[[ ENTRIES PROVIDED open ]]
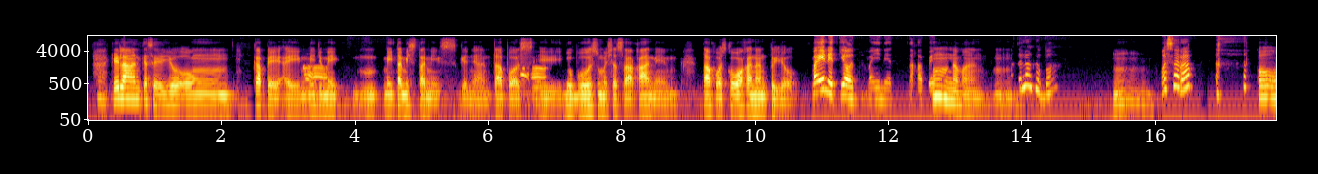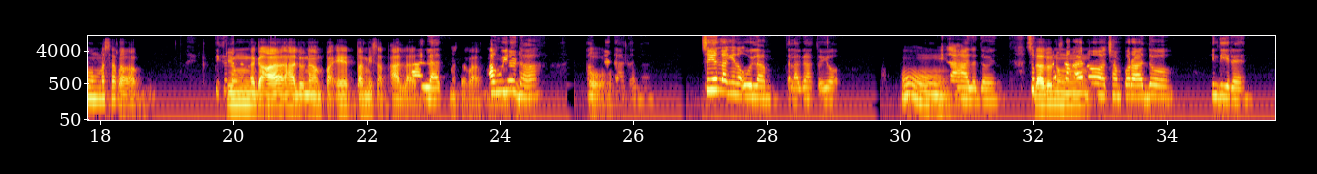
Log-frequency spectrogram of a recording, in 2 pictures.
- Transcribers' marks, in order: static; mechanical hum; chuckle; distorted speech; unintelligible speech; tapping
- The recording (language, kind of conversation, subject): Filipino, unstructured, Alin ang mas gusto mo at bakit: kape o tsaa?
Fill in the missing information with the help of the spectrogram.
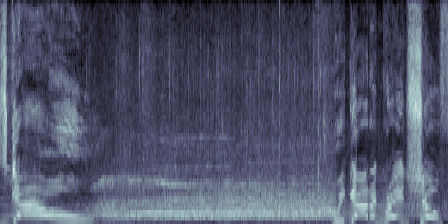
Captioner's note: cheering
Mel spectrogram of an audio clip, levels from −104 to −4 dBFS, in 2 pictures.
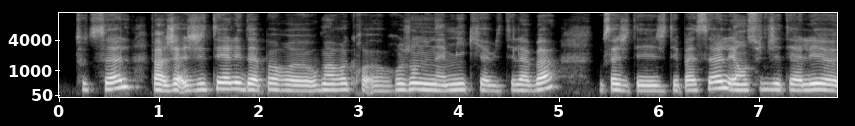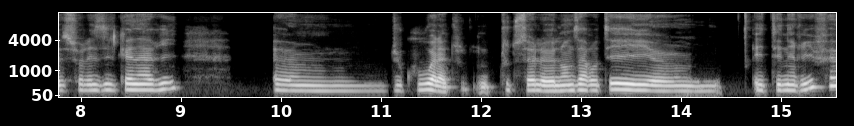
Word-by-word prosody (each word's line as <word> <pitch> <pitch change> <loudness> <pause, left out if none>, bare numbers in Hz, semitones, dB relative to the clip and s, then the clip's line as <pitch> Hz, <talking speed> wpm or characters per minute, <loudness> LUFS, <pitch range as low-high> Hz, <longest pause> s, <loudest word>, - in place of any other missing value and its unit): toute 200 -1 -10
seule. 240 +8 +2 0.2
Enfin, 190 -4 +5
j'a 190 +2 +4
j'étais 200 +5 0
allée 220 0 +5
d'abord, 190 -1 +1
heu, 170 -1 +2
au 170 - -2
Maroc 195 +1 -1
re 165 -1 -6
rejoindre 200 +1 +2
une 190 -1 +3
amie 190 +3 0
qui 195 -2 -5
habitait 170 +1 -6
là-bas. 200 - +3
Donc 235 - -20
ça, 195 -1 +2
j'étais 170 -1 -2
j'étais 165 +2 -9
pas 180 +1 -1
seule 225 +5 +2
et 195 - +4
ensuite 190 +2 -3
j'étais 195 -1 -2
allée, 195 +3 +5 0.2
heu, - - -9
sur 175 +2 -9
les 185 +1 -5
îles 190 -2 -5
Canaries, 195 +4 0 0.9
hem, 165 -2 -7
du 170 -1 -12
coup 190 +3 -10
voilà 170 -8 +3
toute 140 +9 -21
m - - -8
toute 190 -2 -14
seule 180 -1 -1
heu, 165 0 +4
Lanzarote 180 +1 -1
et 195 -3 +5
hem 160 -1 -3 0.3
et 180 - -5
Tenerife. 185 - -4
185 Hz, 175 wpm, -20 LUFS, 170-200 Hz, 0.9 s, Enfin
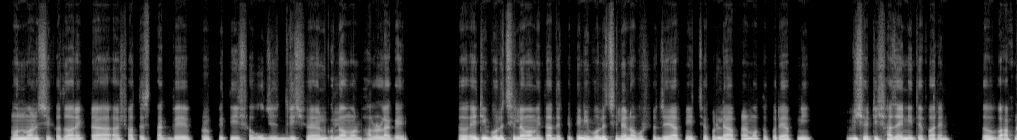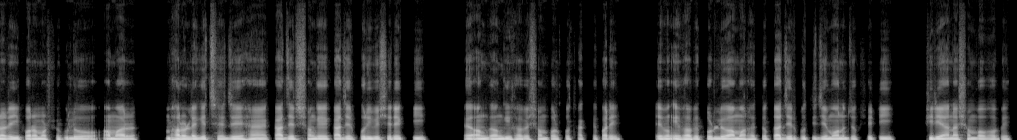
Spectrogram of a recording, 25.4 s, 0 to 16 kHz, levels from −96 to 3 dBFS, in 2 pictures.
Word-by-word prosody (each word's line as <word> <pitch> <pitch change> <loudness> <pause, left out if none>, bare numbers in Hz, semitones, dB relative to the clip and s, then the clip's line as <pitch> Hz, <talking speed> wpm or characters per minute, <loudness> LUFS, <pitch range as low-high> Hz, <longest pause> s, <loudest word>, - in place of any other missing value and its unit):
মন-মানসিকতা 95 -1 +2
অনেকটা 90 0 -1 0.2
আ - - 0
সতেজ 90 -1 -5
থাকবে। 90 0 -3 0.2
প্রকৃতি 90 0 -5
সবুজের 90 -1 -1
দৃশ্যায়নগুলো 90 -1 0
আমার 90 0 +1
ভালো 85 +1 -2
লাগে।" 85 -1 -1 0.7
তো 100 - -2 0.2
এটি 120 +4 +3
বলেছিলাম 120 -2 +4
আমি 90 -1 +2
তাদেরকে 95 0 -2
তিনি 135 +3 +6
বলেছিলেন 140 +2 +3
অবশ্য 105 +1 -4
যে, 110 - +2
"আপনি 105 - -9
ইচ্ছা 110 - -7
করলে 115 +3 0
আপনার 100 0 -2
মত 100 - -3
করে 100 0 -2
আপনি 95 0 -2 0.6
বিষয়টি 105 +1 0
সাজায় 90 -1 +2
নিতে 85 0 -2
পারেন।" 80 -2 -1 0.5
তো 100 - +1 0.3
আপনার 110 +3 +2
এই 110 - +2
পরামর্শগুলো 110 0 +1 0.4
আমার 100 0 +4 0.6
ভালো 105 +2 +5
লেগেছে 95 0 0
যে 100 0 +3
হ্যাঁ 95 -1 +1
কাজের 95 +1 +1
সঙ্গে 100 -1 +2
কাজের 95 +1 +1
পরিবেশের 95 -1 +1
একটি, 95 0 -5 0.6
অ্যা 95 - +1
অঙ্গাঙ্গীভাবে 100 0 +2
সম্পর্ক 95 -1 -2 0.2
থাকতে - - -9
পারে। - - -1 0.6
এবং 95 0 +3
এভাবে 105 +1 +3
করলেও 105 +1 +3
আমার 100 0 +3
হয়তো 100 0 -3
কাজের 95 0 +2
প্রতি 95 -1 -6
যে 95 - +1
মনোযোগ 95 0 +1
সেটি 95 0 -4 0.5
ফিরে 100 -1 +3
আনা 95 0 +1
সম্ভব 85 -1 -1
হবে। 80 -1 -4
95 Hz, 150 wpm, -20 LUFS, 90-100 Hz, 0.7 s, তিনি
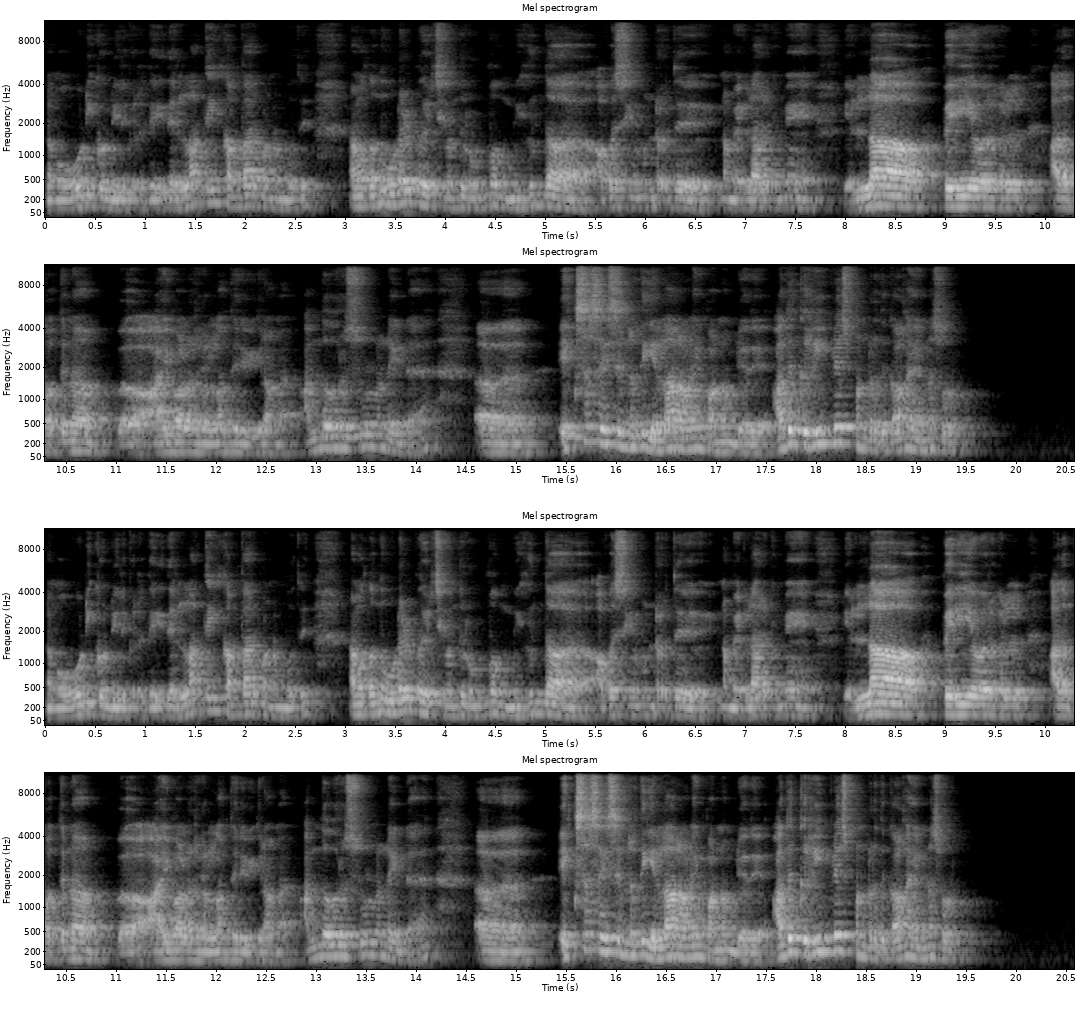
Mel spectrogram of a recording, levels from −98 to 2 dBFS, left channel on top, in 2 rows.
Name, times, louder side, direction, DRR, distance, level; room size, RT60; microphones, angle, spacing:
voice 1, 0.0-15.1 15.4-19.4, right 1 dB, 25° right, 1 dB, 0.5 m, -29 dB
4.9 x 2.3 x 3.8 m, 0.65 s
head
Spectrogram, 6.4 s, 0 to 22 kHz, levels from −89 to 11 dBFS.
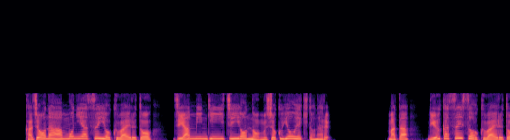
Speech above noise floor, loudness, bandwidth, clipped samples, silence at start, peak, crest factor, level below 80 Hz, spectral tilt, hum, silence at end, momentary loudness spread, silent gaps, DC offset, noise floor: over 73 dB; -18 LUFS; 7.6 kHz; under 0.1%; 0.35 s; -4 dBFS; 14 dB; -58 dBFS; -5.5 dB/octave; none; 0 s; 6 LU; 4.21-4.77 s; under 0.1%; under -90 dBFS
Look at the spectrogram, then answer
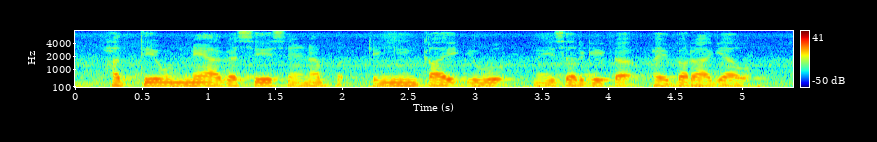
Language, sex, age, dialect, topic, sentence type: Kannada, male, 60-100, Northeastern, agriculture, statement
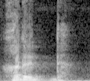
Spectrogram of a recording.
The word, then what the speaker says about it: Hrid: Chữ R ở dấu nặng này chúng ta đọc là R, R, R. Giống như là rồ máy xe đó, R. Nhưng mà chúng ta khi ráp lại đó là Hrid. Chữ D này đọc yếu lắm, Hrid, Hrid.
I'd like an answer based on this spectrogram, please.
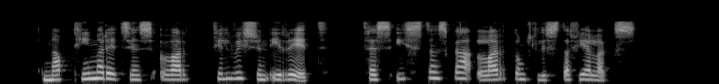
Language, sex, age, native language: Icelandic, female, 30-39, Icelandic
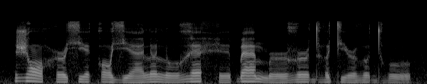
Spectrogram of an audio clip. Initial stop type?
plain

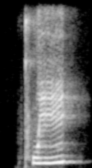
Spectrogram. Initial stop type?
aspirated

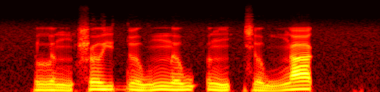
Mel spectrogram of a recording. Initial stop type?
implosive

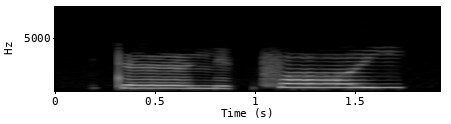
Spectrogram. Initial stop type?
plain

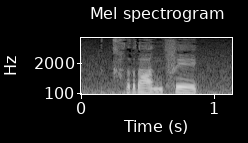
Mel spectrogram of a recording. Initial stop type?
aspirated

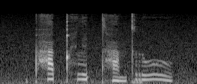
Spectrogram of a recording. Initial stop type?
aspirated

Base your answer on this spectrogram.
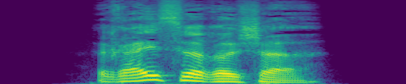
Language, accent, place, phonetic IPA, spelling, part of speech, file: German, Germany, Berlin, [ˈʁaɪ̯səʁɪʃɐ], reißerischer, adjective, De-reißerischer.ogg
- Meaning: 1. comparative degree of reißerisch 2. inflection of reißerisch: strong/mixed nominative masculine singular 3. inflection of reißerisch: strong genitive/dative feminine singular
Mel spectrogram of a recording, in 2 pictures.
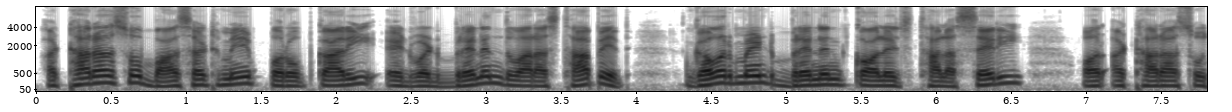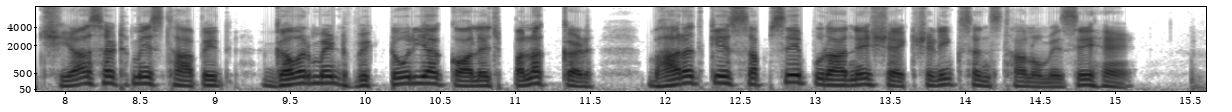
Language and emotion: Hindi, neutral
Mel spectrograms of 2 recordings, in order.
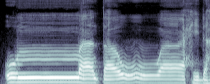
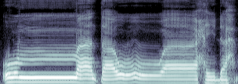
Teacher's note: umnya yang kita panjangkan bukan Ma yang kita panjangkan tapi umnya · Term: ghunah musyaddadah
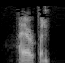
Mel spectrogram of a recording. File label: "hairpin", English; nouns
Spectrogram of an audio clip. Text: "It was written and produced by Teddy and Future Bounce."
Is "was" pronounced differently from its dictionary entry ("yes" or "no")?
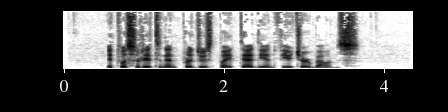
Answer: yes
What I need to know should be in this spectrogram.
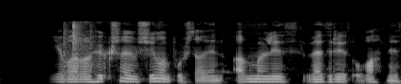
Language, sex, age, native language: Icelandic, other, 13, Icelandic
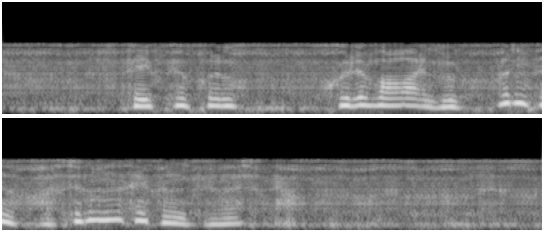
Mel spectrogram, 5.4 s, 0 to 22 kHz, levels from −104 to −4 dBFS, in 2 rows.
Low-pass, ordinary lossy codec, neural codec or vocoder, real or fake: 5.4 kHz; none; autoencoder, 44.1 kHz, a latent of 192 numbers a frame, MeloTTS; fake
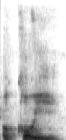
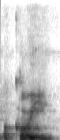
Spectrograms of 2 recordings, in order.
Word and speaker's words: Okoye: for the chiefs here christian okoye i believe that's how you pronounce his last name great iron heritage nice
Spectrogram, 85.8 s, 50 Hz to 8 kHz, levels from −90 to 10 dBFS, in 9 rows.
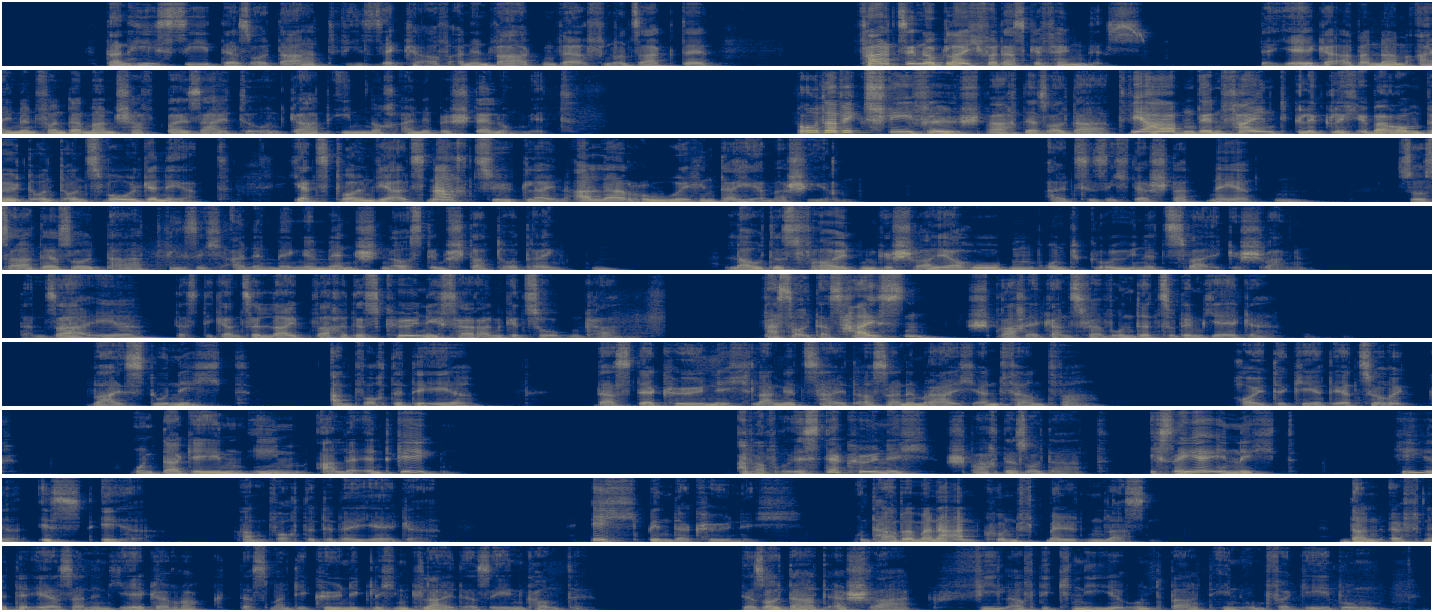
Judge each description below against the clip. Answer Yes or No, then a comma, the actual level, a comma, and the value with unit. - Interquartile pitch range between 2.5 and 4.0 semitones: No, average, 4.6 semitones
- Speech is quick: No, average, 130 wpm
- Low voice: Yes, low, 115 Hz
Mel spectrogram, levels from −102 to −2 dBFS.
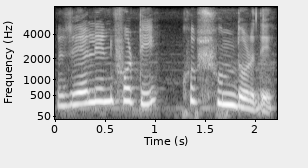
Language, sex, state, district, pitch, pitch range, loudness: Bengali, female, West Bengal, Cooch Behar, 295 Hz, 270-345 Hz, -12 LUFS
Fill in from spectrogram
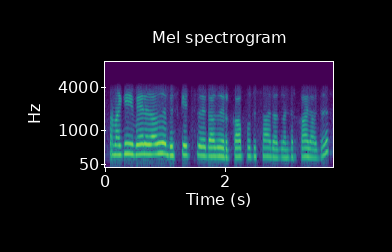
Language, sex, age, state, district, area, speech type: Tamil, female, 18-30, Tamil Nadu, Sivaganga, rural, conversation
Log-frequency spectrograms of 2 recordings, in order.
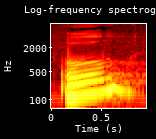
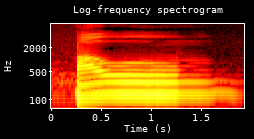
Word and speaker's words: ओम: कई लोग बोलते हैं ओम आओम। सही अगर उच्चारण देखा जाए ना, जैन धर्म का ओम, क्योंकि ओम तो सभी जगह है, तो इसको बोला जाता है आओम।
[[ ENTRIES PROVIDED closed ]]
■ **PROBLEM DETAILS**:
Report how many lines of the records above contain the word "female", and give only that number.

■ **ANSWER TO THIS EXERCISE**:
3